  • Range: IP address [IP address]
  • Default value: blank

This modification specifies the IP addresses that you want to publish for the computer. The DNS server creates A records only for the addresses in this list. If this entry doesn't appear in the registry, or if its value is blank, the DNS server creates an A record for each of the computer's IP addresses.

This entry is for computers that have multiple IP addresses, only a subset of which you want to publish. Typically, it prevents the DNS server from returning a private network address in response to a query when the computer has a corporate network address.

DNS reads its registry entries only when it starts. You can change entries while the DNS server is running by using the DNS console. If you change entries by editing the registry, the changes aren't effective until you restart the DNS server.

The DNS server doesn't add this entry to the registry.
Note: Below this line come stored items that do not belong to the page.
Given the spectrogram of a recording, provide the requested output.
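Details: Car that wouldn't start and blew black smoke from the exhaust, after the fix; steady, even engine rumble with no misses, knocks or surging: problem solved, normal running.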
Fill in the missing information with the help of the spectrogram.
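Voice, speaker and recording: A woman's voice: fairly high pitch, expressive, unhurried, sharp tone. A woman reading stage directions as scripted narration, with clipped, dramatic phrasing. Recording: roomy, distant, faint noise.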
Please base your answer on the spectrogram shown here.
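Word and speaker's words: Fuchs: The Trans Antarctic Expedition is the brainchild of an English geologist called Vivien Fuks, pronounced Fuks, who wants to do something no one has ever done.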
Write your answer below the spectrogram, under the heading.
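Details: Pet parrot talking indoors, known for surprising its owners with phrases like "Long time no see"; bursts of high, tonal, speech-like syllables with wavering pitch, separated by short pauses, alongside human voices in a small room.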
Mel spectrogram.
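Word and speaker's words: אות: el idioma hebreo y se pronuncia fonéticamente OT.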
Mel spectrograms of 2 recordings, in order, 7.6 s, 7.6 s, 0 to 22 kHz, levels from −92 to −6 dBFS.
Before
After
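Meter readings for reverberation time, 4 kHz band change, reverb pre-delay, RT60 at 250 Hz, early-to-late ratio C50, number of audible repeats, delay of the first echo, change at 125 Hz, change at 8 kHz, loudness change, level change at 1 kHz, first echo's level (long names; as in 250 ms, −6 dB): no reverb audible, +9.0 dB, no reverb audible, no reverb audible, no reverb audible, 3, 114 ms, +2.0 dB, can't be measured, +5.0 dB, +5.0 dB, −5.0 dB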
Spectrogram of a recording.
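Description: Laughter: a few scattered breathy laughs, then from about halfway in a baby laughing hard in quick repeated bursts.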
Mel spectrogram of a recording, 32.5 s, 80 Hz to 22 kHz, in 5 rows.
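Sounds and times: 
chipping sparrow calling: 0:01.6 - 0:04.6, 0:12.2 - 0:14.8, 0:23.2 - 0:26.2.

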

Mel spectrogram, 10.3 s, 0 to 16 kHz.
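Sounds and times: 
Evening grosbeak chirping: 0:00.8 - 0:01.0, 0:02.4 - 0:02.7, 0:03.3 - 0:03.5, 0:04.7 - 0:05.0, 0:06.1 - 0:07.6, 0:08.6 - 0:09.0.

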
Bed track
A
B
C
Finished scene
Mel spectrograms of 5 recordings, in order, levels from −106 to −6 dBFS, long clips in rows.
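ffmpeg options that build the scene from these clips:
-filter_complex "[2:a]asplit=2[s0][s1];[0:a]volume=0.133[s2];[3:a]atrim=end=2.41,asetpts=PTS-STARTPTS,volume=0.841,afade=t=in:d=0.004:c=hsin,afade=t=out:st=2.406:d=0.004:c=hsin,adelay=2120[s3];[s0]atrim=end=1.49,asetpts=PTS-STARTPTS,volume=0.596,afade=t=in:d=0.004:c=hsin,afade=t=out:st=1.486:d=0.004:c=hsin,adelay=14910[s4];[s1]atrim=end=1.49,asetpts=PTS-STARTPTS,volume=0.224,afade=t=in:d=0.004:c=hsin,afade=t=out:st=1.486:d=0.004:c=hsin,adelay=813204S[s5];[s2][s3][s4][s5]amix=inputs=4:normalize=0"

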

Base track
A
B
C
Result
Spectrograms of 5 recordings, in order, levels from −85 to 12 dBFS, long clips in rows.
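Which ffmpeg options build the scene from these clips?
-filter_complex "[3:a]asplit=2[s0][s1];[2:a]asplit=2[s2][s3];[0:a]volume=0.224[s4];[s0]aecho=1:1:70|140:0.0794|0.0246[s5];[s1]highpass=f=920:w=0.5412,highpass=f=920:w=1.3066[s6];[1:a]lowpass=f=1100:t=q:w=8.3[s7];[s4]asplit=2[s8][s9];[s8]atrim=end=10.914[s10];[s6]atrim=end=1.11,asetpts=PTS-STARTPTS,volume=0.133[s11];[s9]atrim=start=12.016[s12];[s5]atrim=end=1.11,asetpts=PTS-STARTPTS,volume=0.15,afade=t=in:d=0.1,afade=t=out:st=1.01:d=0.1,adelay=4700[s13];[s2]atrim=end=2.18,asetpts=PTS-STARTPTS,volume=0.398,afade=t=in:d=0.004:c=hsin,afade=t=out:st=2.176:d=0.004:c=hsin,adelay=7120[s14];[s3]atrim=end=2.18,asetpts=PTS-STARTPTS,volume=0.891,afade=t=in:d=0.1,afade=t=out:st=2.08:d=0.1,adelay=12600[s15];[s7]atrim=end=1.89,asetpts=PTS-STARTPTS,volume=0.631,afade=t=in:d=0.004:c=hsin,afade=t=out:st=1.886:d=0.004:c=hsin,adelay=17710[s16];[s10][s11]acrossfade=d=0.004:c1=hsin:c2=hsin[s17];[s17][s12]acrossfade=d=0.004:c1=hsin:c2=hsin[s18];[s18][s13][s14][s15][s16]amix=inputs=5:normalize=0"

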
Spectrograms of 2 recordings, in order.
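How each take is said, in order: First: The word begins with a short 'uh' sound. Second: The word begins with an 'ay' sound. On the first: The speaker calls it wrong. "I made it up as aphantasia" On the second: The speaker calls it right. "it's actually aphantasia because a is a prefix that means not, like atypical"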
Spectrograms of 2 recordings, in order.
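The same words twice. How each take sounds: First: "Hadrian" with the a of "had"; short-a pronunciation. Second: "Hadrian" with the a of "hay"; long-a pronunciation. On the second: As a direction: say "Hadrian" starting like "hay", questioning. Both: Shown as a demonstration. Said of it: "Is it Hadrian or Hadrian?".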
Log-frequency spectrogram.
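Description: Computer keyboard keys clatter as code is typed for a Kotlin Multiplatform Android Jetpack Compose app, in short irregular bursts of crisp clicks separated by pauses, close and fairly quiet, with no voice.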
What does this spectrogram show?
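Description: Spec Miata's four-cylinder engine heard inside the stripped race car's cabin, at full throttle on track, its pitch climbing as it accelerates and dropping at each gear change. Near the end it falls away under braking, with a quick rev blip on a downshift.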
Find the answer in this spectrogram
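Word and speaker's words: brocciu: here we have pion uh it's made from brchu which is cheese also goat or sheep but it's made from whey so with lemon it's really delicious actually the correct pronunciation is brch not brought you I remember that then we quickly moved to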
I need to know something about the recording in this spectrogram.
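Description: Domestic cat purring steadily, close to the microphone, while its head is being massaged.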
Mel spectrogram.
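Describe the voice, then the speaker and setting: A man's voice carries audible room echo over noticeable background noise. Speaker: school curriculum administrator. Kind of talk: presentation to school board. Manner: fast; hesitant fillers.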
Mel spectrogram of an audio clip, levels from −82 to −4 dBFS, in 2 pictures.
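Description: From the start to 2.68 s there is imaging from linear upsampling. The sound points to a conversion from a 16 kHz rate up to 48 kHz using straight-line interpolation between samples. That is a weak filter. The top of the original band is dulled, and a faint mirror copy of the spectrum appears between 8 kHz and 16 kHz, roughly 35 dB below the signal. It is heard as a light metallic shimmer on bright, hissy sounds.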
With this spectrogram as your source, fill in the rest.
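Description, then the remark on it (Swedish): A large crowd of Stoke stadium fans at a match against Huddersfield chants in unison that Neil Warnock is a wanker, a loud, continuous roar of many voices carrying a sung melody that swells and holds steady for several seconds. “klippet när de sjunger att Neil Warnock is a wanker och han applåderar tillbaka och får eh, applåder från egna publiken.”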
You can add it by editing the registry or by using a program that edits the registry.

Method 2

Remove the interface from the list of interfaces that the DNS server listens on. To do so, follow these steps:

  1. Start the DNS Management Microsoft Management Console (MMC).
  2. Right-click the DNS server, and then select Properties.
  3. Select the Interfaces tab.
  4. Under Listen on, select the Only the following IP addresses check box.
  5. Type the IP addresses that you want the server to listen on. Include only the IP addresses of the interfaces for which you want a host's A record registered in DNS.
  6. Select OK, and then quit the DNS Management MMC.

Status

Microsoft has confirmed that it's a problem in the products that are listed at the beginning of this article.

More information

For more information about how to disable dynamic registrations, see How to enable or disable DNS updates in Windows 2000 and in Windows Server 2003.

The registry key to disable dynamic update of the DHCP client service is:

  • Path: HKEY_LOCAL_MACHINE\SYSTEM\CurrentControlSet\Services\Tcpip\Parameters\DisableDynamicUpdate
  • Data type: REG_DWORD
  • Range: 0 - 1
  • Default value: 0

Note

This registry key doesn't resolve the issue that's outlined in this article. If the DNS server listens on a specific interface, the host's A record for that interface is registered.

If you remove an IP address from the list of the DNS server's listening interfaces, the server no longer accepts DNS requests that are sent to that IP address. This option is sometimes used in situations where the DNS server is also a domain controller and has an interface that's connected to a disjointed network. For such configuration, make sure that Active Directory client computers don't direct any queries to an interface that they can't reach.